Data provided
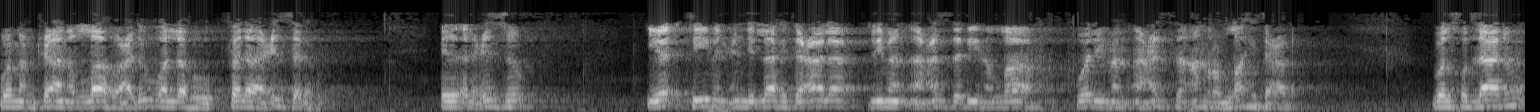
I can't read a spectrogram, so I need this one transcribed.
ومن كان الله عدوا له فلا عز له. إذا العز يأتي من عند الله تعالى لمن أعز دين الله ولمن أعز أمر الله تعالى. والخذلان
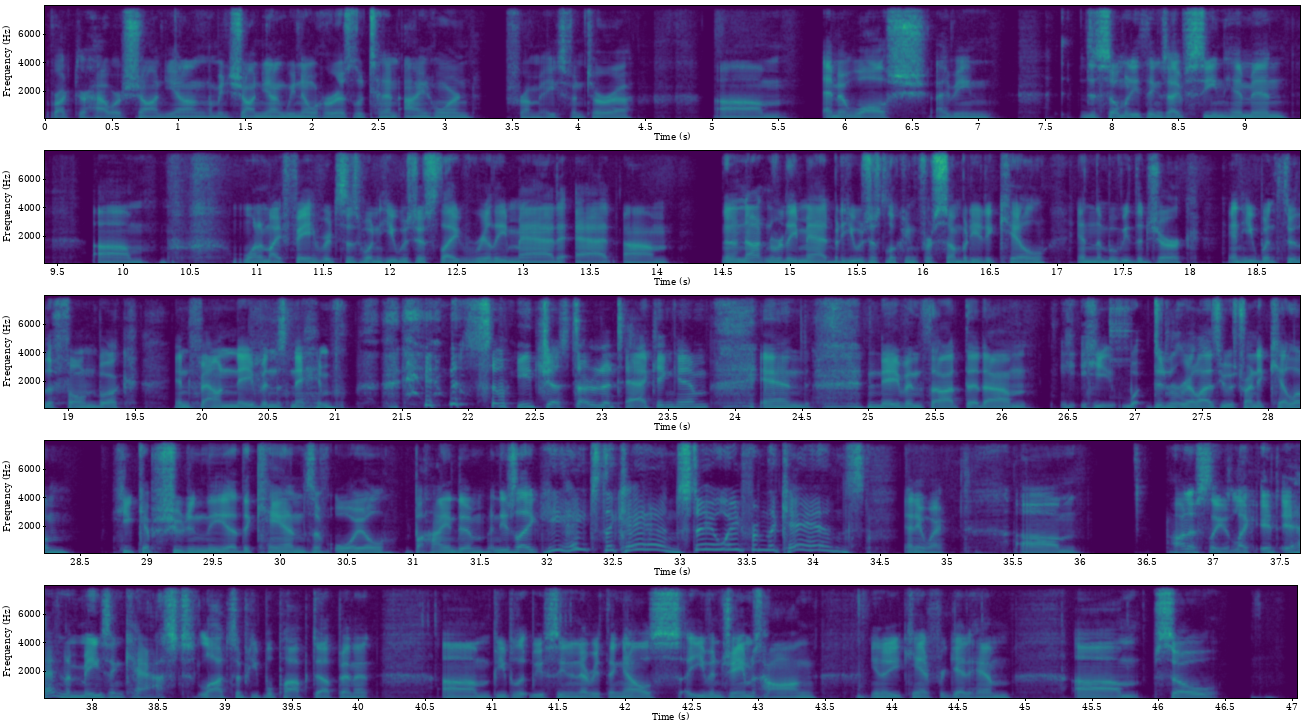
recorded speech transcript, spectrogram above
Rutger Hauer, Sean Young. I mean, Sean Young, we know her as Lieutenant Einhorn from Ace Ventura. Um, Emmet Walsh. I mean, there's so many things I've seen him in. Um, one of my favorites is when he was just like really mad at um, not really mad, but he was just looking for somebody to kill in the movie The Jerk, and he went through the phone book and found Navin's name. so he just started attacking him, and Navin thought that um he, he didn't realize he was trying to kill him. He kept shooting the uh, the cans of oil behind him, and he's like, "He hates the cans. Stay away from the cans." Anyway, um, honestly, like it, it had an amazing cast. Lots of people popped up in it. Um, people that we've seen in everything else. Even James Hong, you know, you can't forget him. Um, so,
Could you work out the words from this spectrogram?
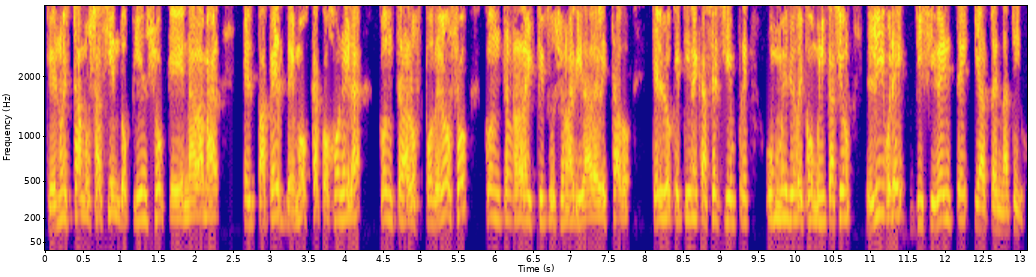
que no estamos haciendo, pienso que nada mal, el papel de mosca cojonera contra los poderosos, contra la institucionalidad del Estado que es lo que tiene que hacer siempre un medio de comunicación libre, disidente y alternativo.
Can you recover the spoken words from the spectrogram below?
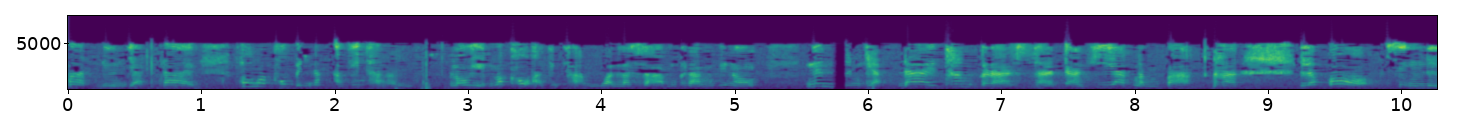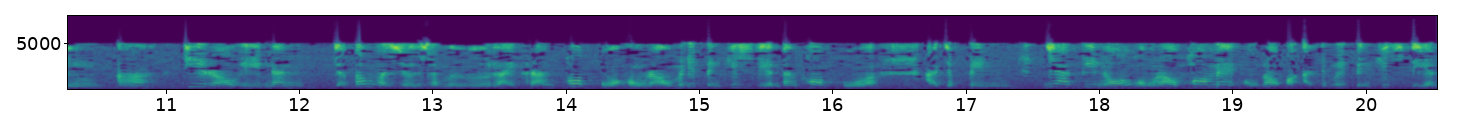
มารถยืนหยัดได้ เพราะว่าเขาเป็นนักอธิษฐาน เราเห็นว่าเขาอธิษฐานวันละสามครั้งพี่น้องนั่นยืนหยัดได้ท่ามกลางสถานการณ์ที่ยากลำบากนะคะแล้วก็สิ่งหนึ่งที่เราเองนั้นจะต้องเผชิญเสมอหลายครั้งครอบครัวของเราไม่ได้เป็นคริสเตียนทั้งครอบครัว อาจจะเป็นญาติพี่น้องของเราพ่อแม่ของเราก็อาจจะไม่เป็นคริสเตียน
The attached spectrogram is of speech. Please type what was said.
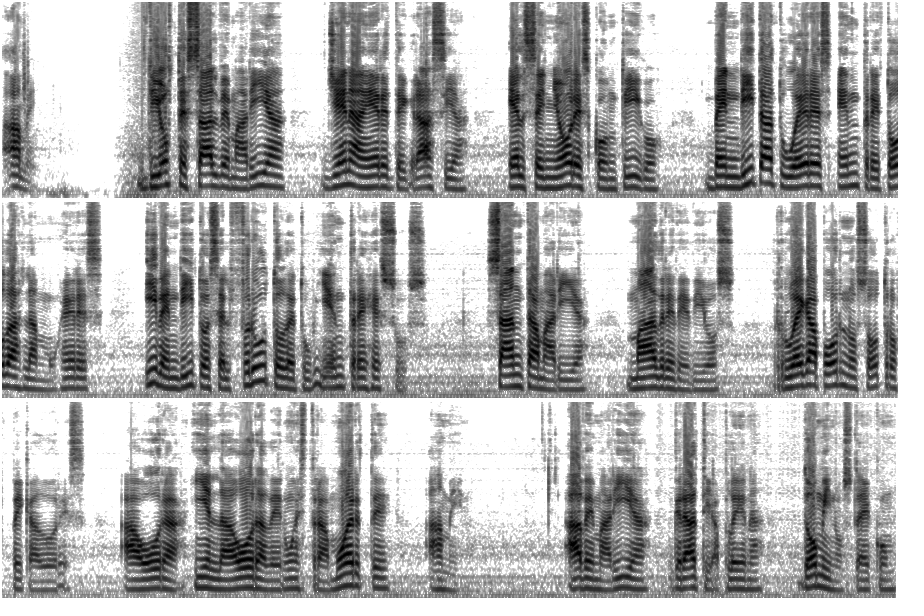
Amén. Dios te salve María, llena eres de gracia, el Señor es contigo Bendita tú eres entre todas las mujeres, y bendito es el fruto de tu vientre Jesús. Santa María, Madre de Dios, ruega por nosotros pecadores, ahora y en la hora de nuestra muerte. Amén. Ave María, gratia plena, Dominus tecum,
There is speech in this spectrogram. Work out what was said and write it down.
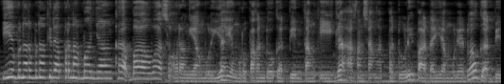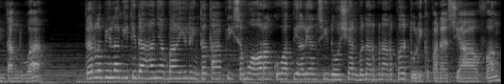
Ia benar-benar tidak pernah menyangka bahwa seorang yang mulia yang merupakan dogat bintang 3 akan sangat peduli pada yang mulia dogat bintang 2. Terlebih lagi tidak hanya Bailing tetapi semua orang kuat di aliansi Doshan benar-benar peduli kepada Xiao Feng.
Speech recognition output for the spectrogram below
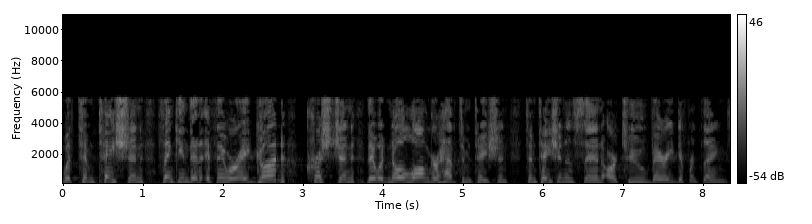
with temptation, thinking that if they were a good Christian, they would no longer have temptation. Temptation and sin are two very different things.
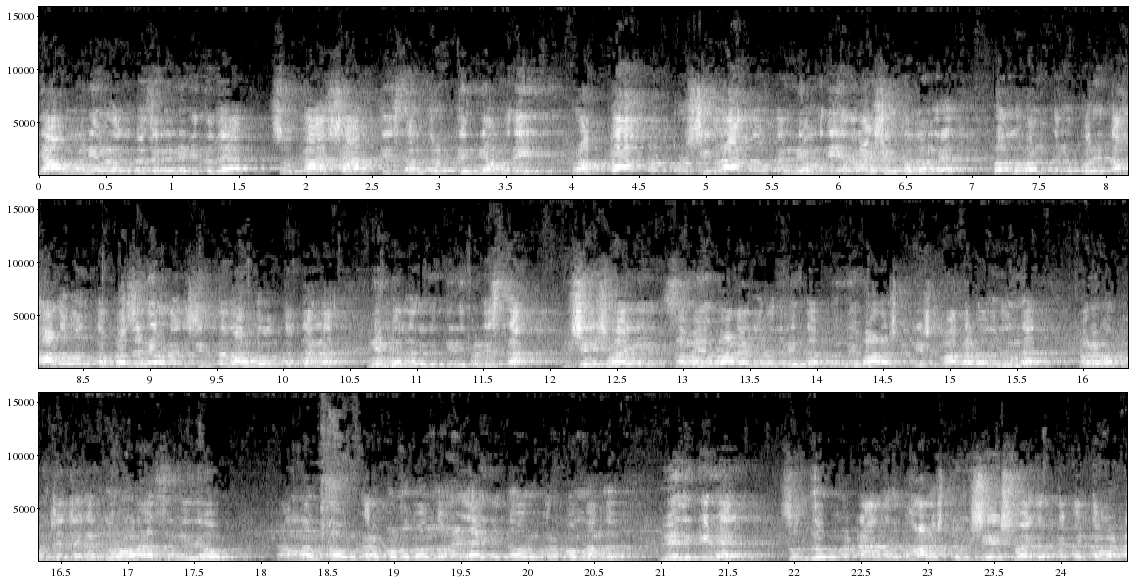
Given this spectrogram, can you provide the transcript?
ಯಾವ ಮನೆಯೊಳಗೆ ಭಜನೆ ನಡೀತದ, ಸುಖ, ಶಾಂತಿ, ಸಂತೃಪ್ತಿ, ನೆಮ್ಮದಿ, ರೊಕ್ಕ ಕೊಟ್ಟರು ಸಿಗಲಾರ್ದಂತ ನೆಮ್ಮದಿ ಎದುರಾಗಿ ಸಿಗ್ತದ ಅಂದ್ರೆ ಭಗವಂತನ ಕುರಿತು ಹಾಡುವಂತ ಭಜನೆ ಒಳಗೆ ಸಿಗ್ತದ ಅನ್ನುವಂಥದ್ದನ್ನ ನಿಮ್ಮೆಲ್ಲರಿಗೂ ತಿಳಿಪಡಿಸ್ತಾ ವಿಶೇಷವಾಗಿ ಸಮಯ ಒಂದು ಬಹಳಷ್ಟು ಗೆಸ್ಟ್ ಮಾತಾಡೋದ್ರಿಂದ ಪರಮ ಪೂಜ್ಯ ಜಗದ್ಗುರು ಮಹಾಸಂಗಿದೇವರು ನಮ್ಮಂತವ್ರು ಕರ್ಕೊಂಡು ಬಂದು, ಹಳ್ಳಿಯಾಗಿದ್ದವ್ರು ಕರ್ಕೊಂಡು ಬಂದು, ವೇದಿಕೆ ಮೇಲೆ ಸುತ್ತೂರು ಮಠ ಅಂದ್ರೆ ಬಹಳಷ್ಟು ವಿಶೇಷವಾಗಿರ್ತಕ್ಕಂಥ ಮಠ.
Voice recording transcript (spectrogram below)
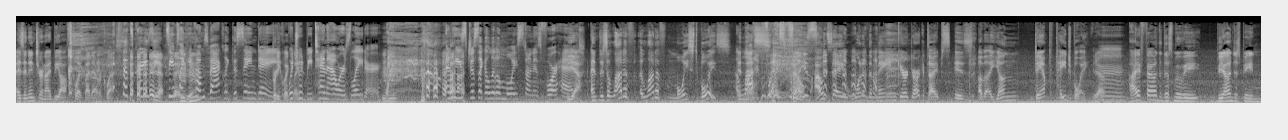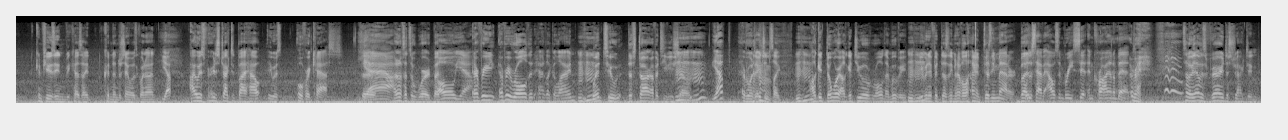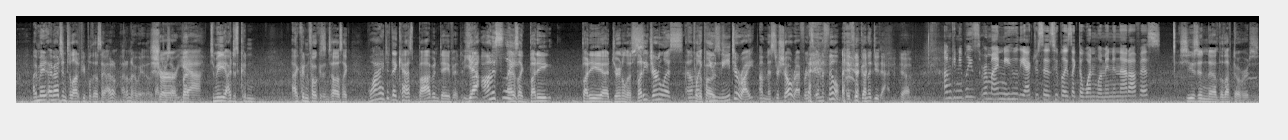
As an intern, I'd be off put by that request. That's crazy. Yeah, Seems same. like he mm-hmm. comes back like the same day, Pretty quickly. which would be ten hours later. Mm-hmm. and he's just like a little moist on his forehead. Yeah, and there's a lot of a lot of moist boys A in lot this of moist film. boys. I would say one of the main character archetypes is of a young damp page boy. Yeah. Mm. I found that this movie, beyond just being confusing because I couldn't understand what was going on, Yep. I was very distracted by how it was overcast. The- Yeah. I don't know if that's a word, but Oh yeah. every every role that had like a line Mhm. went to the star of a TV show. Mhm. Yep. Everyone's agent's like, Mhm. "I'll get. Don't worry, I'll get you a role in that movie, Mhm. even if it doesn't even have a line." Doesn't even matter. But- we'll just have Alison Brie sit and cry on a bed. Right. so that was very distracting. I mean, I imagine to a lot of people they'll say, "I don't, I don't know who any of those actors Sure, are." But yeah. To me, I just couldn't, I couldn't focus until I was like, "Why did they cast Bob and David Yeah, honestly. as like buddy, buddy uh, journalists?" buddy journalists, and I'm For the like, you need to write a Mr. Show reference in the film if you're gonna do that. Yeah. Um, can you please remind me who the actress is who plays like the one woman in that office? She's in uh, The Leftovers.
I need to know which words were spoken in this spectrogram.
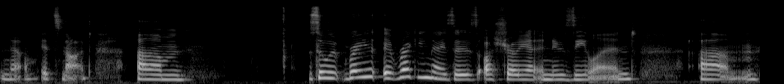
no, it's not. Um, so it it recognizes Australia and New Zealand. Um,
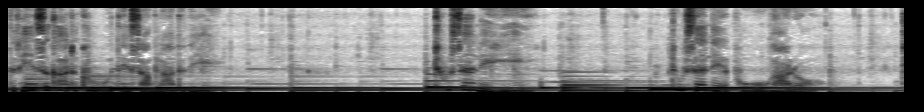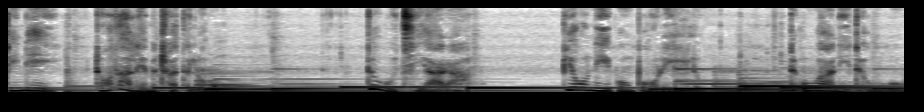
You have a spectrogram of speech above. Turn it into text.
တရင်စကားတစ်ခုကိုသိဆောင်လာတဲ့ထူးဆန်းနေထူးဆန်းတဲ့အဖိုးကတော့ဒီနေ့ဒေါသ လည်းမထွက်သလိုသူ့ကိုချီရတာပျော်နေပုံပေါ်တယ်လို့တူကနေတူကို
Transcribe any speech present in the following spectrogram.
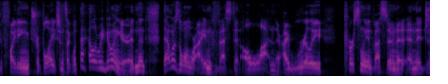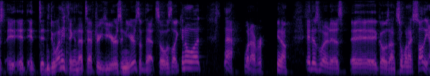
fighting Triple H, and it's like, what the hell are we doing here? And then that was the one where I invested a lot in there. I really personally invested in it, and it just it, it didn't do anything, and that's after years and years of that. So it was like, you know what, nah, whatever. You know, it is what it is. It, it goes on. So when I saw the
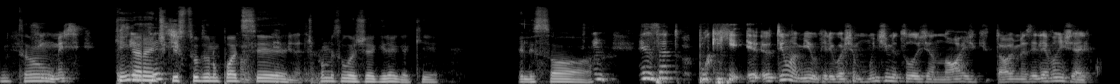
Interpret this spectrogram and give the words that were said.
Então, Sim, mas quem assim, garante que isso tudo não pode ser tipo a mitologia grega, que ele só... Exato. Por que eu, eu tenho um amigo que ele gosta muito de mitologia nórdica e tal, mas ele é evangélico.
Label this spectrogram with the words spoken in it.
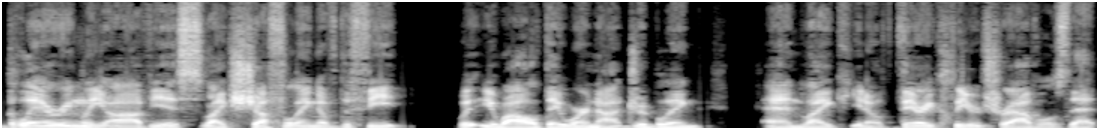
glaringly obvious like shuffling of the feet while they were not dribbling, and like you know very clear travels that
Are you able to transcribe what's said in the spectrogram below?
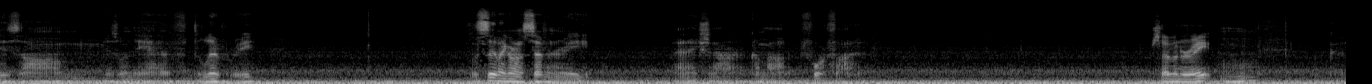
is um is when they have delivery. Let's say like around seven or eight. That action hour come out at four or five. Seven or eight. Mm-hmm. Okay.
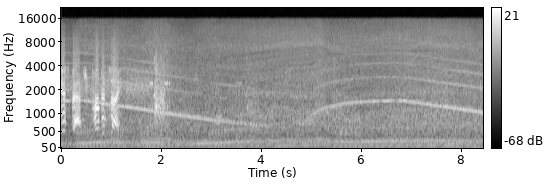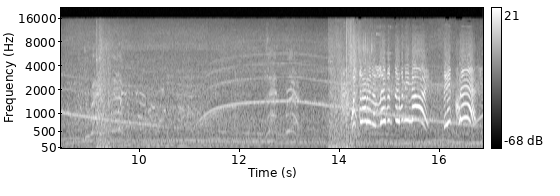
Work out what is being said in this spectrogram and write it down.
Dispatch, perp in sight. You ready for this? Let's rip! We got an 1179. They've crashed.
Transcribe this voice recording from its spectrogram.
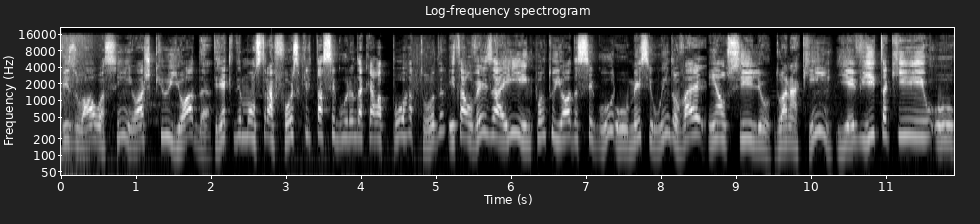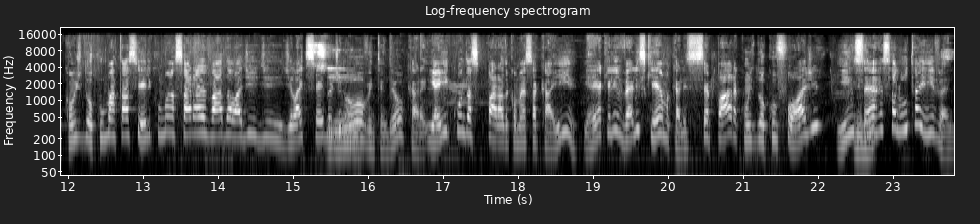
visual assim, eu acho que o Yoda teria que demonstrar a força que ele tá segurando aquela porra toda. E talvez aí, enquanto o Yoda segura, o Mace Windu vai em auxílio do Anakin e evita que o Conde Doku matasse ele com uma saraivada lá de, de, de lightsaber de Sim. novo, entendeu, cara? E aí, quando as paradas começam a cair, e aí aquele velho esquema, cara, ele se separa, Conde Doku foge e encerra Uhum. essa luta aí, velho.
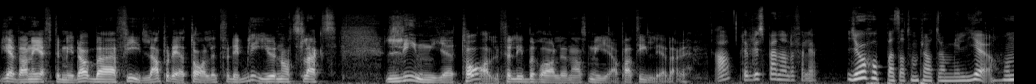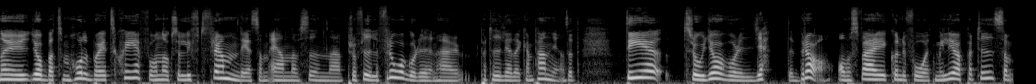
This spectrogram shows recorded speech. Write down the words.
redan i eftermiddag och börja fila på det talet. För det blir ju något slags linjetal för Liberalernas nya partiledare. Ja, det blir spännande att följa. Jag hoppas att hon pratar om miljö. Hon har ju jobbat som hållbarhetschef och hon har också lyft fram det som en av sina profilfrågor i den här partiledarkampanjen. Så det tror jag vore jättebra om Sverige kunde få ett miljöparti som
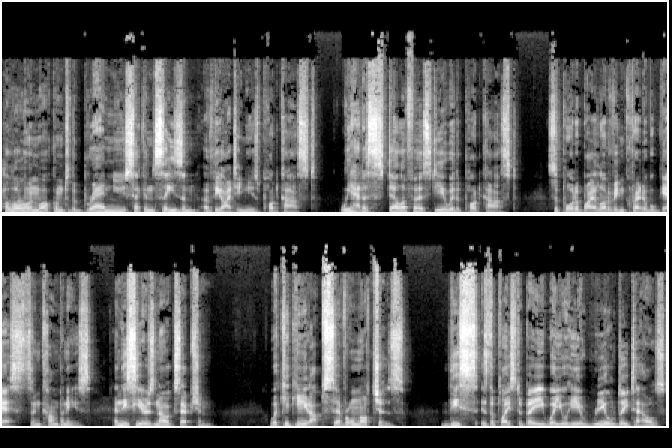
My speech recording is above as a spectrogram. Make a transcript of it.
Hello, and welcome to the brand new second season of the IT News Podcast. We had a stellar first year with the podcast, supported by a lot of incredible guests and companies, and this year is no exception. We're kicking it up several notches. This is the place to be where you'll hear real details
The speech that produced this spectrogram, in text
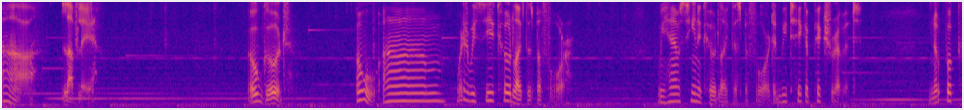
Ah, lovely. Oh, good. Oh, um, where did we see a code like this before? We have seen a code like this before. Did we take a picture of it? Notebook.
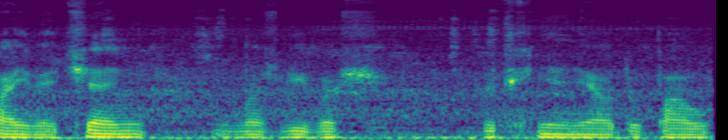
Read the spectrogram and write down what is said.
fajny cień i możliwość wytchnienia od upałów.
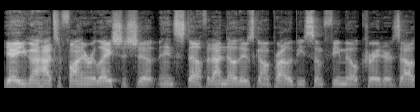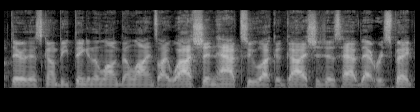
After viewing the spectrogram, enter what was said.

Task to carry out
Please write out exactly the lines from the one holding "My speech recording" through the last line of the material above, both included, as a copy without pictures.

Exercise response
My speech recording is above as a spectrogram. Make a transcript of it.
Hello, and welcome to the brand new second season of the IT News Podcast. We had a stellar first year with the podcast, supported by a lot of incredible guests and companies, and this year is no exception. We're kicking it up several notches. This is the place to be where you'll hear real details
The speech that produced this spectrogram, in text
Ah, lovely. Oh, good. Oh, um, where did we see a code like this before? We have seen a code like this before. Did we take a picture of it? Notebook.
Read the spectrogram and write down what is said.
fajny cień i możliwość wytchnienia od upałów.
After viewing the spectrogram, enter what was said.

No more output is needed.